For more than a decade, Dawn Comstock has studied sports injuries among high school athletes, collecting data from hundreds of high schools across the country.
She says after going over all the numbers, something began to stand out about men and women’s lacrosse.
“We really just set out to ask the question, "how much of the concussions of girls lacrosse could be directly attributed to the fact that they are prohibited from wearing the hard shell helmet with the full facemask that’s required in boys lacrosse?" said Comstock.
Ann Kitt Carpenetti from US Lacrosse says the differences create almost a different game with different issues.
“The game rules are different, the culture is different, we do recognize that injuries do occur in both games," said Carpenetti.
There’s no body checking, basically a running shove, in women’s lacrosse like there is in the men’s game. Because of that rule, women's lacrosse players don't wear helmets.

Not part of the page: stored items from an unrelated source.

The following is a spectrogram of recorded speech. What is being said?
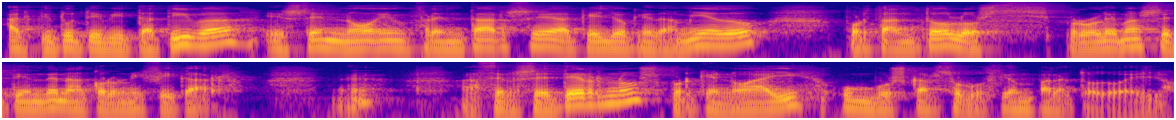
actitud evitativa, ese no enfrentarse a aquello que da miedo, por tanto los problemas se tienden a cronificar, ¿eh? a hacerse eternos porque no hay un buscar solución para todo ello.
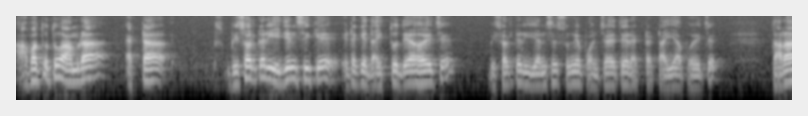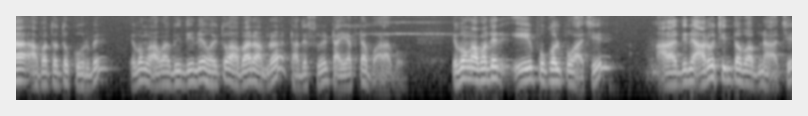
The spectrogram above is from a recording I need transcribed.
আপাতত আমরা একটা বেসরকারি এজেন্সিকে এটাকে দায়িত্ব দেওয়া হয়েছে। বেসরকারি এজেন্সির সঙ্গে পঞ্চায়েতের একটা টাই আপ হয়েছে। তারা আপাতত করবে এবং আগামী দিনে হয়তো আবার আমরা তাদের সঙ্গে টাই আপটা বাড়াবো। এবং আমাদের এ প্রকল্প আছে দিনে আরও চিন্তাভাবনা আছে।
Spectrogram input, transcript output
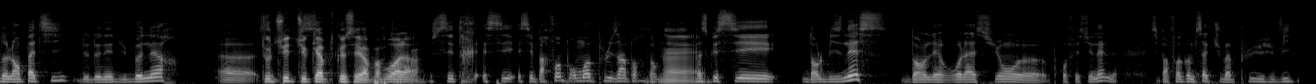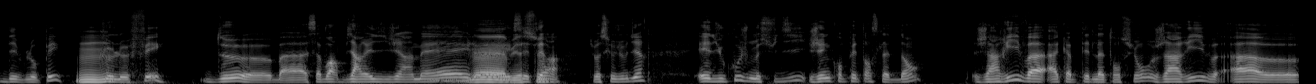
de l'empathie, de donner du bonheur. euh, Tout de suite, tu captes que c'est important. Voilà, c'est parfois pour moi plus important. Ouais. Parce que c'est dans le business, dans les relations euh, professionnelles, c'est parfois comme ça que tu vas plus vite développer Mhm. que le fait de euh, bah, savoir bien rédiger un mail, Ouais, euh, etc. Tu vois ce que je veux dire? Et du coup, je me suis dit, j'ai une compétence là-dedans, j'arrive à, à capter de l'attention, j'arrive à euh,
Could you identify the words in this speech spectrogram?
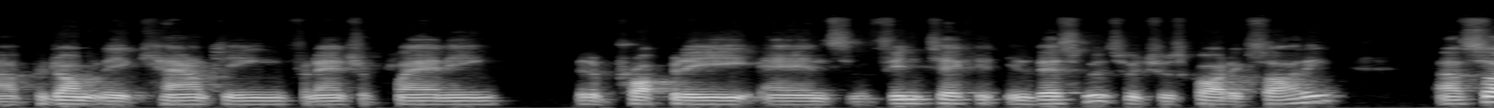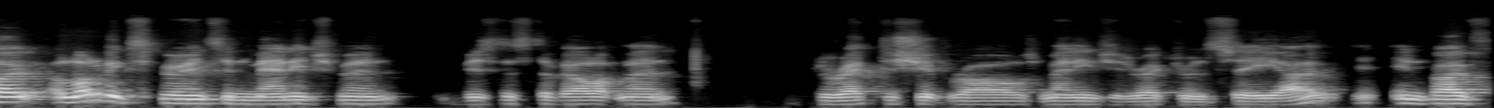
uh, predominantly accounting, financial planning, bit of property, and some fintech investments, which was quite exciting. Uh, so a lot of experience in management, business development, directorship roles, managing director and CEO in both,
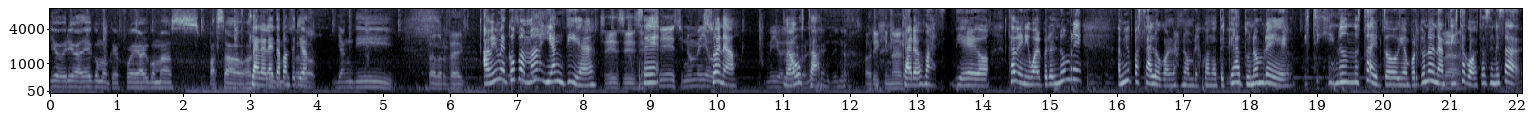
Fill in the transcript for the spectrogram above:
Diego de Brigade como que fue algo más pasado. Ahora Claro, la etapa anterior. Young D, Está perfecto. A mí me copa más Young D, ¿eh? Sí, sí, sí. Sí. sí, si no medio... Suena. Medio me largo, gusta. ¿no? Original. Claro, es más, Diego. Está bien igual, pero el nombre... A mí me pasa algo con los nombres. Cuando te queda tu nombre, viste que no, no está del todo bien. Porque uno en Claro. artista, cuando estás en esa,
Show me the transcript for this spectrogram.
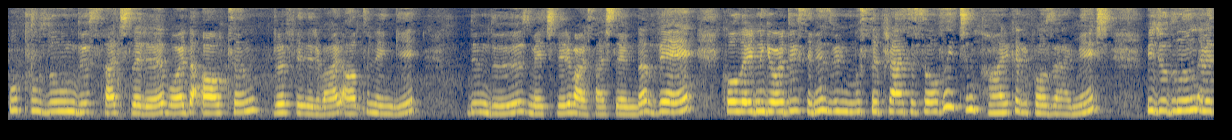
upuzun düz saçları. Bu arada altın röfleleri var, altın rengi. Dümdüz meçleri var saçlarında ve kollarını gördüyseniz bir Mısır prensesi olduğu için harika bir poz vermiş. Vücudunun evet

But Comstock and fellow professor Sarah Fields found that rule isn't keeping female players from getting hurt.
“What we found was 72.7% of all of the concussions among girls high school lacrosse players resulted from being struck by a stick or a ball," said Comstock.
Almost three quarters of concussions among women's players have nothing to do with player-to-player contact.
The researchers estimated that by requiring them to wear helmets, they could reduce the total concussions in the sport by 45%
“61.5% of the concussions that resulted from being hit by the stick or the ball in girls lacrosse players could have been prevented if they had been wearing the same helmet the hard shell helmet with the full facemask that boys lacrosse players are required to wear,” said Comstock.
US Lacrosse says it has a helmet designed for women’s lacrosse and is testing it in Florida
“In terms of the rate of head injuries caused by stick and ball, some concussive, some other, we agree it was notable. And that’s why we led the development of the ASTM head gear back in 2008,” said Carpenetti.
The helmet is softer and has less coverage than the male helmet, and right now it’s optional in all states except Florida. Depending on the results of an ongoing study of it’s effectiveness it could be rolled out across the country.
But for Fields and Comstock, that rollout is inching along at a painful rate.
"Sport culture, loves to move at a glacial pace, I mean we're still arguing about designated hitters in baseball. So we don't like change in sport and we pretend like change can't happen in sport," said Sarah Fields, CU Denver.
Change Comstock and Fields say would help prevent nearly half the concussions in women’s lacrosse.